## What is expected
In the entries below, find the line with "Mel spectrogram of a recording. Here" and the line with "Spectrogram, 4.8 s, 0", then retype both and everything between them exactly. Do not copy the pictures.

## Information given
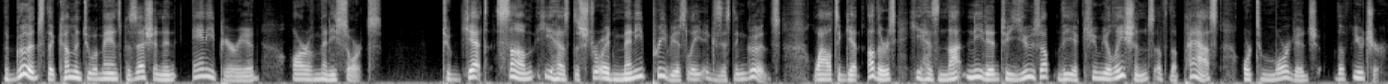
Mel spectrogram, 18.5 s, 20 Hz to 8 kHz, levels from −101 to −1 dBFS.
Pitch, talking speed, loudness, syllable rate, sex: 150 Hz, 150 wpm, -22 LUFS, 4.5 syllables/s, male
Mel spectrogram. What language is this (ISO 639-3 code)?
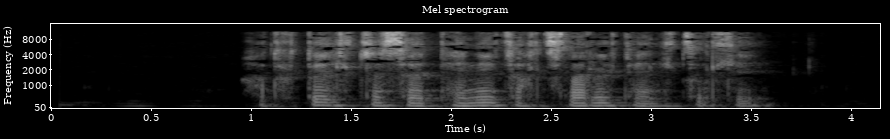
mon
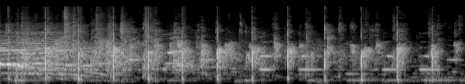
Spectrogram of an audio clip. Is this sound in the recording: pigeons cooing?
no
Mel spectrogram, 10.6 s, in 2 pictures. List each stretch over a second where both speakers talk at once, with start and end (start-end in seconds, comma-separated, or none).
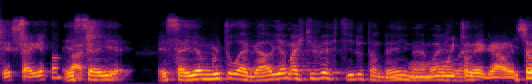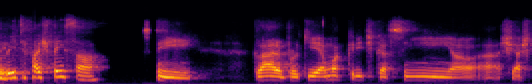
3.8-5.6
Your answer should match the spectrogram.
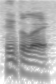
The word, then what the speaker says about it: Hublot: Hublot, yeah. Hublot, what do you Hublot call it? is how you So, I'm so pronounce. bad with Yeah, names. So, that's how you pronounce. Hublot.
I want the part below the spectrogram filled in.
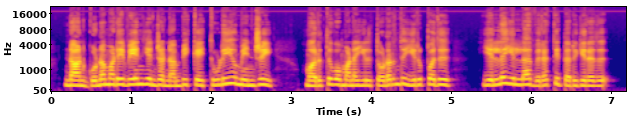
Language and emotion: Tamil, sad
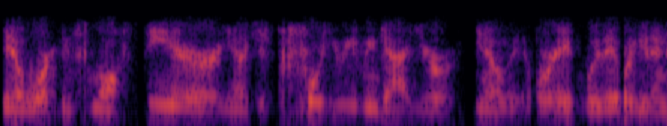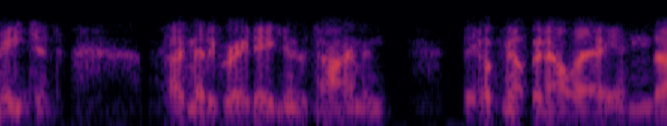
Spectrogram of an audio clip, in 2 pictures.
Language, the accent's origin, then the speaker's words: English; Philadelphia, Pennsylvania, United States; I was born and raised in Philadelphia, Pennsylvania. Born down Center City, and I'm a Philly boy.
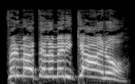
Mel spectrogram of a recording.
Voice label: alert, dialogue IT; mohaa; attack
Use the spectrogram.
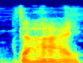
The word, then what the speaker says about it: dye: you're dying it okay dye so it's pronounced exactly the same way as you know to die to not live anymore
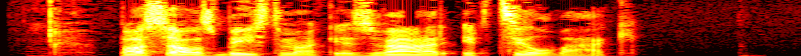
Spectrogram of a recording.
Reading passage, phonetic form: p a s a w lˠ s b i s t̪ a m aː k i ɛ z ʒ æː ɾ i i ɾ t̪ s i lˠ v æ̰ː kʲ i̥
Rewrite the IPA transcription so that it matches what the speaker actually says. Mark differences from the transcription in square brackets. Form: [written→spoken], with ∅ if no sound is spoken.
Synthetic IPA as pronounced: p a s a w lˠ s b [i→iː] s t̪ a m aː k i ɛ z [ʒ→v] æː ɾ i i ɾ t̪ s i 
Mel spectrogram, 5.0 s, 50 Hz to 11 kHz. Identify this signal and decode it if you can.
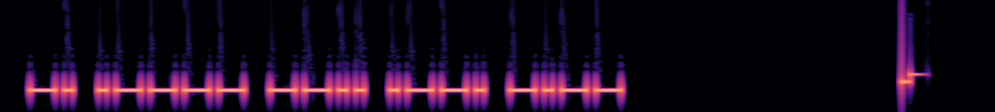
Morse code, heard as a keyed tone, about 27 wpm, 700 Hz. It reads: N1ZPY
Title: USA Callsign DE Callsign - 5 Characters - 28wpm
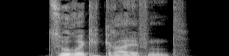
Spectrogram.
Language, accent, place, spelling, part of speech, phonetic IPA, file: German, Germany, Berlin, zurückgreifend, verb, [t͡suˈʁʏkˌɡʁaɪ̯fn̩t], De-zurückgreifend.ogg
- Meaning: present participle of zurückgreifen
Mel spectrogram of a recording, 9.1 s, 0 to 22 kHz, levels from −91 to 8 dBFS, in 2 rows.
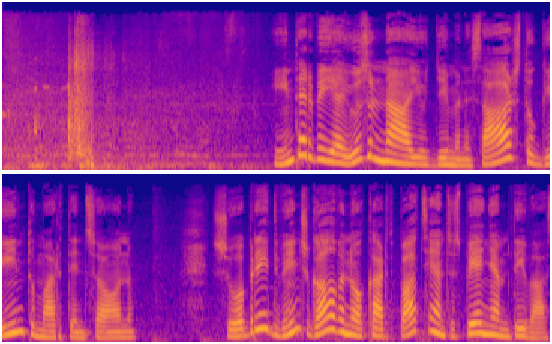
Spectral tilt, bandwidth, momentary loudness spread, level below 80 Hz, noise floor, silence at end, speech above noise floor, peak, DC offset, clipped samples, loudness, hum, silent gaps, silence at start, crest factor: -5 dB/octave; 17 kHz; 20 LU; -48 dBFS; -40 dBFS; 0 s; 24 dB; 0 dBFS; under 0.1%; under 0.1%; -17 LUFS; none; none; 0 s; 16 dB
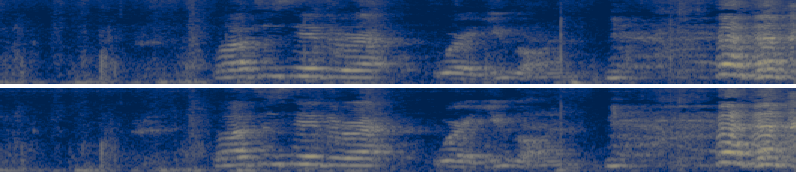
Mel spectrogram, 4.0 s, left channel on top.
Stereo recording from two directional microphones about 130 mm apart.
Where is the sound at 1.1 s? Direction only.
25° right (ahead or behind).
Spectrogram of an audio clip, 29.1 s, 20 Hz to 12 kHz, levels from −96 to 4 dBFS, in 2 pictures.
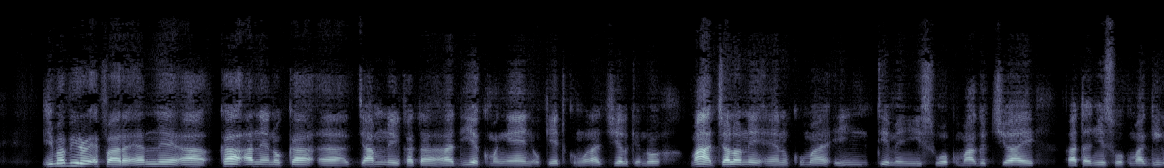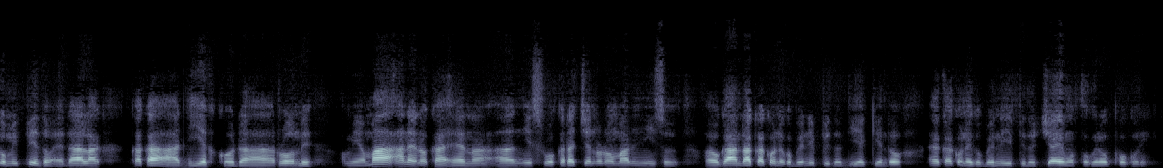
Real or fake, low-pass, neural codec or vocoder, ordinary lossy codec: fake; 10.8 kHz; codec, 24 kHz, 0.9 kbps, DualCodec; MP3, 48 kbps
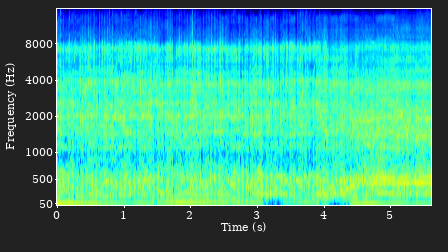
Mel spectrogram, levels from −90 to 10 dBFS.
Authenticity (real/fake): fake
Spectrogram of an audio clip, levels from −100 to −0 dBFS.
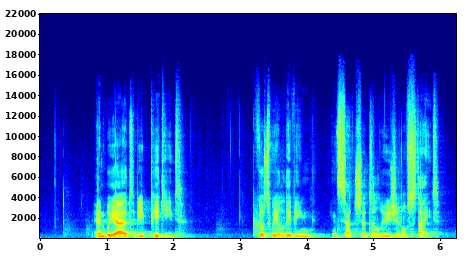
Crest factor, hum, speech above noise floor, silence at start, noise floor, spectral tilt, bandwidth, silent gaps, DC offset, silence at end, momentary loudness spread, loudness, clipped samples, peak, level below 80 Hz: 24 dB; none; 35 dB; 0.8 s; -65 dBFS; -3.5 dB/octave; 16.5 kHz; none; under 0.1%; 0.25 s; 16 LU; -30 LUFS; under 0.1%; -8 dBFS; -68 dBFS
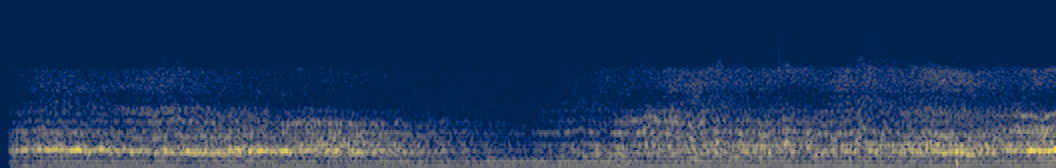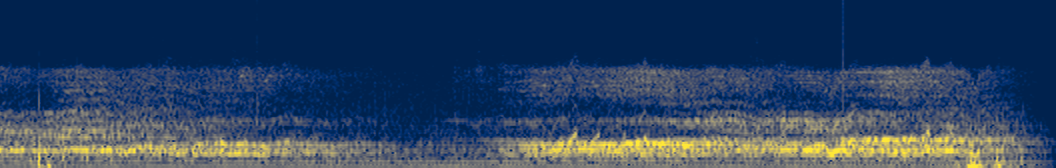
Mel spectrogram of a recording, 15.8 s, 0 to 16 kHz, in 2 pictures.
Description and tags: Wobble Choir 1
Found on an old Tascam 244 tape, fuzzy choir sounds. Possibly recorded from a knackered Echoplex tape, I can't recall.
tape, found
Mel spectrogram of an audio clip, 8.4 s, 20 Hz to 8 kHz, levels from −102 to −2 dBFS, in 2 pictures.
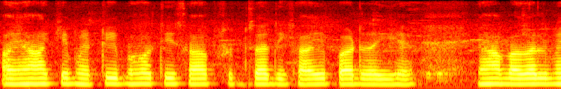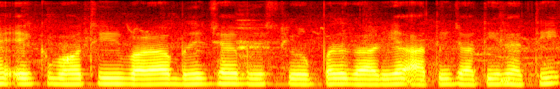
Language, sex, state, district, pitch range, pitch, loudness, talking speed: Hindi, male, Chhattisgarh, Sukma, 135-140 Hz, 135 Hz, -17 LUFS, 205 wpm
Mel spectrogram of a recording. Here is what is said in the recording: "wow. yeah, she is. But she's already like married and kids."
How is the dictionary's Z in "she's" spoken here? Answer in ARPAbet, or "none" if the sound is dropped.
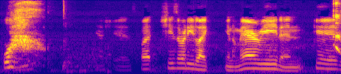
Z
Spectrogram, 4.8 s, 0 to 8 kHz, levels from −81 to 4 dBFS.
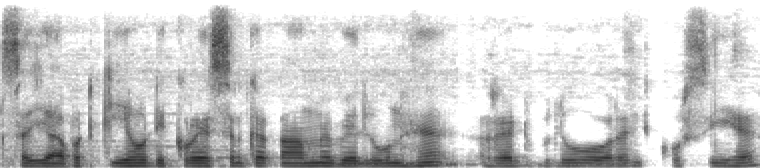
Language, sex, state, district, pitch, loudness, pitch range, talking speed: Hindi, male, Bihar, Muzaffarpur, 130 Hz, -16 LUFS, 125-135 Hz, 175 wpm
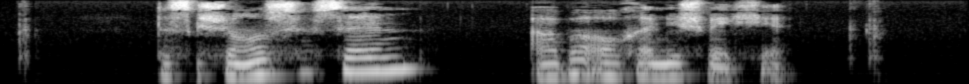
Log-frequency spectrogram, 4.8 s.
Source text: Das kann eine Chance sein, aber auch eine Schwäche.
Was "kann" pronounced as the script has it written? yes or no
no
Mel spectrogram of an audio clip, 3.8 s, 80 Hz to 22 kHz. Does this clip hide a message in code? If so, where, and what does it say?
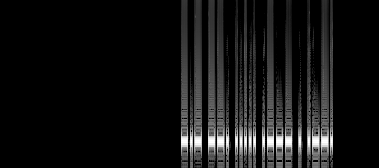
Yes: Morse code from 1.8 to 3.3 s, heard as a keyed tone, about 53 wpm, 700 Hz. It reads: KG5JEP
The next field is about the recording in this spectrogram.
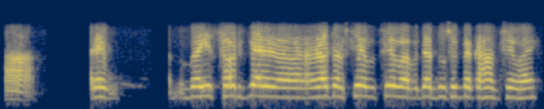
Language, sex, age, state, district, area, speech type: Hindi, female, 60+, Uttar Pradesh, Ghazipur, rural, conversation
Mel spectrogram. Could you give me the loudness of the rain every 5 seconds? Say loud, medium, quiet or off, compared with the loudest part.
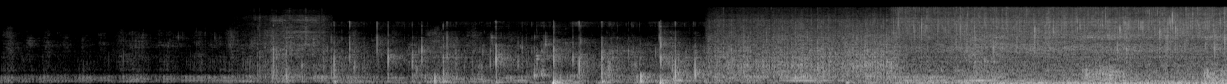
medium, loud, loud.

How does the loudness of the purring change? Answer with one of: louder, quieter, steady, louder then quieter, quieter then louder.
louder.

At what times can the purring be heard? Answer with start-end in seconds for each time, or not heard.
0.0-12.2.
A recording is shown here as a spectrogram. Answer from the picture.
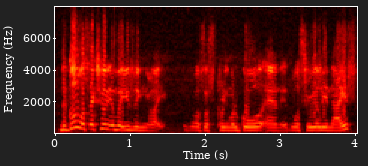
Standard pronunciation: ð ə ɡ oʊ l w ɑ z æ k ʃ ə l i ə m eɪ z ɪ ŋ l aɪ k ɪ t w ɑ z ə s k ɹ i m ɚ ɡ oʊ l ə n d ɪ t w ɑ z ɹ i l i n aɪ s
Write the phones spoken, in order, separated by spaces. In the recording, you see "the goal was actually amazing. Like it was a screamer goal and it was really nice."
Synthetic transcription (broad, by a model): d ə ɡ oʊ l w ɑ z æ k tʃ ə l i ə m eɪ z ɪ ŋ l aɪ k ɪ t w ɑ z ə s k ɹ i m ɚ ɡ oʊ l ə n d ɪ t w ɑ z ɹ i l i n aɪ s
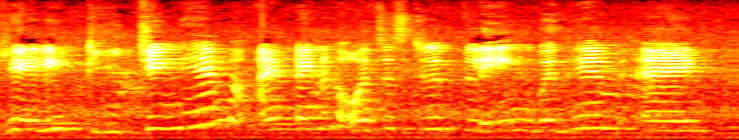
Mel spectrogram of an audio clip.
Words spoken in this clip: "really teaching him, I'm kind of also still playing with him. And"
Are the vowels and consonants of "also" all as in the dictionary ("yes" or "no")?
yes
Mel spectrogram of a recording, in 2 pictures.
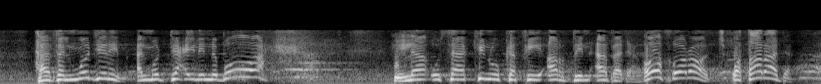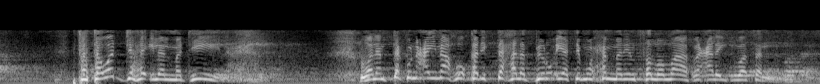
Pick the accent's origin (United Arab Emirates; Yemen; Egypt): Egypt; اللهم احفظ لنا بلدنا مصر، اللهم احفظ بلدنا مصر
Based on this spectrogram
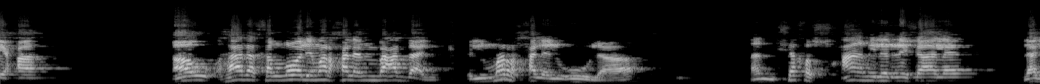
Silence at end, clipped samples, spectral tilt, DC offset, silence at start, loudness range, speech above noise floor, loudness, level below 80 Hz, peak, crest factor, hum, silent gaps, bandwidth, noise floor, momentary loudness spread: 0 s; under 0.1%; -2.5 dB/octave; under 0.1%; 0 s; 6 LU; 69 dB; -19 LUFS; -88 dBFS; -4 dBFS; 16 dB; none; none; 15 kHz; -88 dBFS; 11 LU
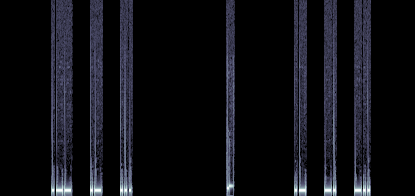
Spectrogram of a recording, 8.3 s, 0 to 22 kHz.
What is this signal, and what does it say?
Morse code, heard as a keyed tone, about 27 wpm, spaced as for 16 wpm, 700 Hz. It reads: WAS AND
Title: 3x Character Spacing - Top 100 Words - 28wpm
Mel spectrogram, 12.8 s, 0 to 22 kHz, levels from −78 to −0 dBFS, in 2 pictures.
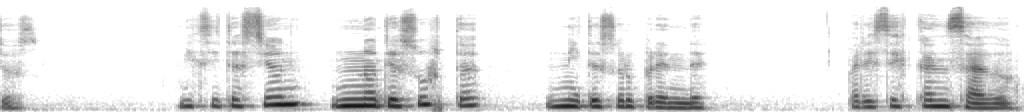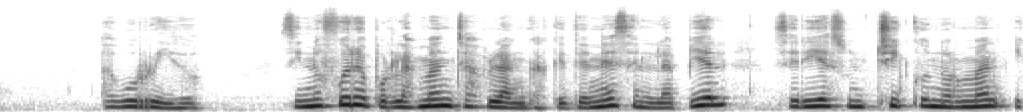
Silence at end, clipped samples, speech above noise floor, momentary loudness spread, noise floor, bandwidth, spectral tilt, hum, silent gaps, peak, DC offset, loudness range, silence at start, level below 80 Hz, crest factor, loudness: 0 s; under 0.1%; 45 dB; 15 LU; -64 dBFS; 15.5 kHz; -6 dB/octave; none; none; -4 dBFS; under 0.1%; 7 LU; 0 s; -64 dBFS; 16 dB; -19 LUFS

## Reply
Mel spectrogram of a recording. Here is what is said in the recording: "wow. yeah, she is. But she's already like married and kids."
How is the dictionary's Z in "she's" spoken here? Answer in ARPAbet, or "none" if the sound is dropped.
Z
Spectrogram, 4.8 s, 0 to 8 kHz, levels from −81 to 4 dBFS.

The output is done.